Page 401 - Did clap their bloody hands. He nothing common did or mean Upon that memorable scene, But with his keener eye The axe's edge did try; Nor called the gods, with vulgar spite, To vindicate his helpless right, But bowed his comely head Down, as upon a bed.
Page 408 - In a word, he was a man, that whoever shall, after him, deserve best of the English nation, he can never think himself undervalued, when he shall hear, that his courage, virtue, and fidelity, is laid in the balance with, and compared to, that of the lord Capel.
Page 173 - Sir, the crown of England is, and will be, where it ought to be ; we fight to maintain it there. But the king, misled by evil counsellors, or through a seduced heart, hath left his parliament, under God the best assurance of his crown and family. The maintaining of this schism is the ground of this unhappy war on your part, and what sad effects it hath produced in the three kingdoms is visible to all men.
Page 468 - In th' English fleet each ship resounds with joy And loud applause of their great leader's fame : In fiery dreams the Dutch they still destroy, And, slumbering, smile at the imagined flame.

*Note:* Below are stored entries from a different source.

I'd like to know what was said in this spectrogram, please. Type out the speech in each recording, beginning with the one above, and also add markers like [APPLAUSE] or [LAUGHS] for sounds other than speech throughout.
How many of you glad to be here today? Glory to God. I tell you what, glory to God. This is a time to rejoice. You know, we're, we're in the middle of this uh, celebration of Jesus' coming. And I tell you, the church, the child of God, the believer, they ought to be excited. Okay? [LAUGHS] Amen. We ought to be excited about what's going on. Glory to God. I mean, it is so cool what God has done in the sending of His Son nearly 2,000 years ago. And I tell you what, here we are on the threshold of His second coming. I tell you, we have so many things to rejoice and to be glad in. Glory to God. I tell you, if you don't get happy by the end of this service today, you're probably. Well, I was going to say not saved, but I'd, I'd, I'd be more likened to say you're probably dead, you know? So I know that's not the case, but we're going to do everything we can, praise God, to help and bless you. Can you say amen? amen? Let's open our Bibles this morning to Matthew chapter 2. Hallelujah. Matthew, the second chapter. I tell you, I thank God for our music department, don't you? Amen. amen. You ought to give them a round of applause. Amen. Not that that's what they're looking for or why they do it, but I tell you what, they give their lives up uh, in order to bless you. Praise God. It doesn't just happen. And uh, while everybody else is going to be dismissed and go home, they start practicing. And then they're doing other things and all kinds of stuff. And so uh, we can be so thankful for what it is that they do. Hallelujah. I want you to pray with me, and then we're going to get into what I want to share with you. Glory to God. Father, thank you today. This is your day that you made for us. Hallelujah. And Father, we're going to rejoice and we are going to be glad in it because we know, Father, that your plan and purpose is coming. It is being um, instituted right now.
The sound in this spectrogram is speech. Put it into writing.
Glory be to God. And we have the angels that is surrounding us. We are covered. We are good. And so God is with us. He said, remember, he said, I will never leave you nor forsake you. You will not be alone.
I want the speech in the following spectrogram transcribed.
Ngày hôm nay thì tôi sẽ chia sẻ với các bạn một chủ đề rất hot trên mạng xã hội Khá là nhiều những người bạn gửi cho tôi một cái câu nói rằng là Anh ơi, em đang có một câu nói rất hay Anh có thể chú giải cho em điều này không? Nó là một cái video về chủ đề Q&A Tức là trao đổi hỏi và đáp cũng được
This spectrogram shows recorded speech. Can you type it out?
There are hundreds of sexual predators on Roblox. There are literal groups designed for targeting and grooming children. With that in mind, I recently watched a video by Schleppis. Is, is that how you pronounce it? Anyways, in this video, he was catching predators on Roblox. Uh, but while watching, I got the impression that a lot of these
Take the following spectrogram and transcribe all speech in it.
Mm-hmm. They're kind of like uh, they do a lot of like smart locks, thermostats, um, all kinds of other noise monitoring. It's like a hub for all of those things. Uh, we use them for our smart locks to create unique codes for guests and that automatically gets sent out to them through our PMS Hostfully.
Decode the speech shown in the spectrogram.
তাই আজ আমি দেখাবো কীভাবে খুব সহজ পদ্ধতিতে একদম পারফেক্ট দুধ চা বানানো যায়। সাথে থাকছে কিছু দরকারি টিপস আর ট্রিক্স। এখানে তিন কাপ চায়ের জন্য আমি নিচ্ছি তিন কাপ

Page 222 - But so have I known a bold trooper fight in the confusion of a battle, and being warm with heat and rage, received, from the swords of his enemy, wounds open like a grave; but he felt them not, and when, by the streams of blood, he found himself marked for pain, he refused to consider then what he was to feel to-morrow : but when his rage had cooled into the temper of a man, and clammy moisture had checked...
Page 482 - ... dedicating his life to their pursuit, like us, who, wanting capacity for momentous views, make serious study of what is only the transitory occupation of a genius. Had the court of the first Charles been peaceful, how agreeably had the prince's congenial propensity flattered and confirmed the inclination of his uncle...

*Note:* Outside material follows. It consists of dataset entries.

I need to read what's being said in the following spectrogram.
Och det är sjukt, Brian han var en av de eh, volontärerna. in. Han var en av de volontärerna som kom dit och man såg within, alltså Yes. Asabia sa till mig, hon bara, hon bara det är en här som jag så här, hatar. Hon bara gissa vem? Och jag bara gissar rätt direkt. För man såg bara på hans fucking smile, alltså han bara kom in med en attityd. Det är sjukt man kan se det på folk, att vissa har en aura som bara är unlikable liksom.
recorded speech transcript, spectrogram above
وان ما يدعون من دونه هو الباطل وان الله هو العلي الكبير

Page 470 - De Witt himself, the sworn foe of England, bore the following remarkable testimony to the gallantry of her seamen: " If the English were beat, their defeat did them more honour than all their former victories. No fleet but theirs could, after the first day's fight, have been brought to engage again. English men may be killed, English ships may be burned, but English courage is invincible.
Page 185 - ... to little purpose : my conclusion is, to desire you to seek your subsistence, until it shall please God to determine of my condition, somewhere beyond seas; to which end I send you herewith a pass ; and I pray God to make you sensible of your present condition, and give you means to redeem what you have lost; for I shall have no greater joy in a victory, than a just occasion without blushing to assure you of my being " Your loving uncle, and most faithful friend,

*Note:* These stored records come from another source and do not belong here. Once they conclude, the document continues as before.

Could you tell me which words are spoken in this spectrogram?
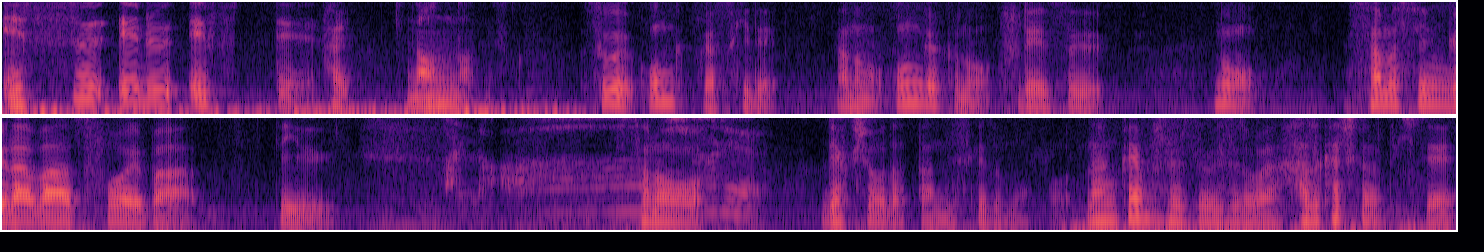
SLF って何なんですか？すごい音楽が好きであの音楽のフレーズの「Something Lovers Forever」っていうその略称だったんですけども何回も説明するのが恥ずかしくなってきて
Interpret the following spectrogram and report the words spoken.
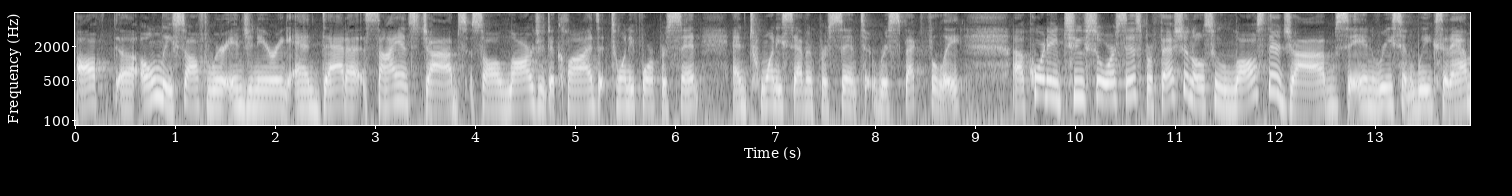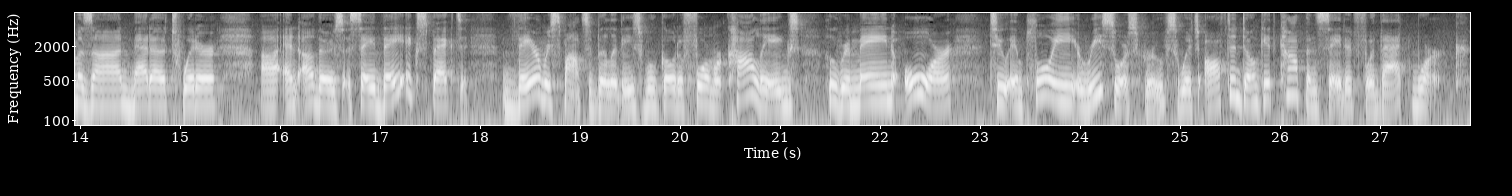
Off, uh, only software engineering and data science jobs saw larger declines at 24% and 27 7% respectfully. According to sources, professionals who lost their jobs in recent weeks at Amazon, Meta, Twitter, uh, and others say they expect their responsibilities will go to former colleagues who remain or to employee resource groups, which often don't get compensated for that work.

Page 425 - Was beat with fist instead of a stick ; and that the wonderful lines upon honour and a bubble, have hitherto passed without notice : Honour is like the glassy bubble, Which cost philosophers such trouble ; Where, one part crack'd, the whole does fly, And wits are crack'd to find out why.